There is good reason to think that this may be creeping back into American foreign policy. My colleague, Sarah Lee, has a review of a Ted Cruz speech at the American Enterprise. He says:
“Some have never met a country they didn’t want to invade. Others have never met a theater they didn’t want to abandon.”
As Sarah says:
Cruz believes it should be a balance between using “crushing military force” in the face of extremely dangerous enemies like Iran and a willingness to use the American bully pulpit, economic sanctions, and vocal condemnations of abject humanitarian abuses rather than American troops to send a message about American principles.
This is a necessary precondition, but I have to admit I think the key to making this work is an interview of Hawaii Representative and alleged presidential candidate Tulsi Gabbord on Morning Joe.
Listen to how MSNBC neocons try to corner Tulsi into a false dichotomy on Syria and she refuses to accept their frame pic.twitter.com/UJHx7ixxZB
— Jack Posobiec 🇺🇸 (@JackPosobiec) February 6, 2019
SCARBOROUGH: I think a lot of Americans would agree with you there, but again, going back to Assad, if Assad is not an enemy, is he an adversary of the United States?
Gabbard: We have to look to who poses a threat to the United States.
SCARBOROUGH: I understand that, but there are a lot of people who don’t pose a direct military threat to the United States who consider themselves to be adversaries of the United States.
GABBARD: That is…
SCARBOROUGH: Vladimir Putin poses…or considers America to be an enemy. We consider Russia to be an adversary. Do you consider Assad to be an adversary of the United States:
GABBARD: When I looks at, whether it’s Syria or Russia or Turkey or China or other countries in the world, I look a their interests and are their interests counter to our interests?

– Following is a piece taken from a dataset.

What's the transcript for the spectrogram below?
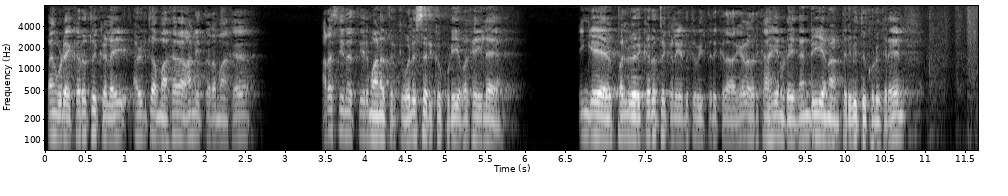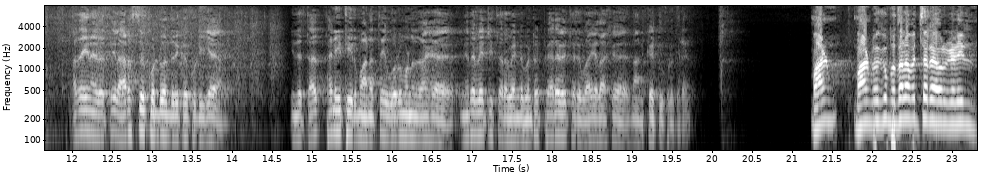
தங்களுடைய கருத்துக்களை அழுத்தமாக ஆணித்தரமாக அரசின தீர்மானத்திற்கு வலு சேர்க்கக்கூடிய வகையில் இங்கே பல்வேறு கருத்துக்களை எடுத்து வைத்திருக்கிறார்கள். அதற்காக என்னுடைய நன்றியை நான் தெரிவித்துக் கொள்கிறேன். அதே நேரத்தில் அரசு கொண்டு வந்திருக்கக்கூடிய இந்த த- தனி தீர்மானத்தை ஒருமனதாக நிறைவேற்றி தர வேண்டும் என்று பேரவைத் தலைவர் வாயிலாக நான் கேட்டுக் கொள்கிறேன். மாண்- மாண்புமிகு முதலமைச்சர் அவர்களின்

BRZEZINSKI: What would you say he is, to the United States? If you cannot say he’s an adversary or an enemy, what is Assad to the US, what is the word?
GABBARD: You can describe it however you want to describe it. My point is whether it is Syria or any of these other countries, we need to look at how their interests are counter to or aligned with ours.
GABBARD: It’s important to talk about how our military is being used, what it is costing them, what it is costing the American people, and whether or not those missions, those objectives, serve the security of the United States and the American people.
I think that Cruz’s speech, Gabbard’s interview, and President Trump’s statements and actions in Syria and Afghanistan all point to an emerging political consensus in American foreign policy. American interests determine how American troops are used. And while I fail to understand why Gabbard fangirls on Assad…is it that dippy mustache? The greasy hair?…she is totally correct about the folly of labeling nations as enemies and adversaries. And I like the way she boxes Syria and Turkey together. I don’t think Putin sees us as an enemy because I think he’s smarter than that. We should see Russia for what it is, a competitor in some areas and a potential partner in others. If we view them as an enemy than we have the utter stupidity of circumscribing the ability of this or any administration to negotiate and cut deals with Moscow without their patriotism being questioned. I think you see this playing out best with China. We are cooperating with them in some areas, like trade, but we are confronting them militarily in the South China Sea. We can’t control how other nations see us, but we can control how we see other nations and viewing them in a Manichean manner is dangerous, expensive, and stupid. I hope we are moving beyond this visceral response to foreign affairs and learning to define our interests and work to achieve those interests and not reorder the world in our image.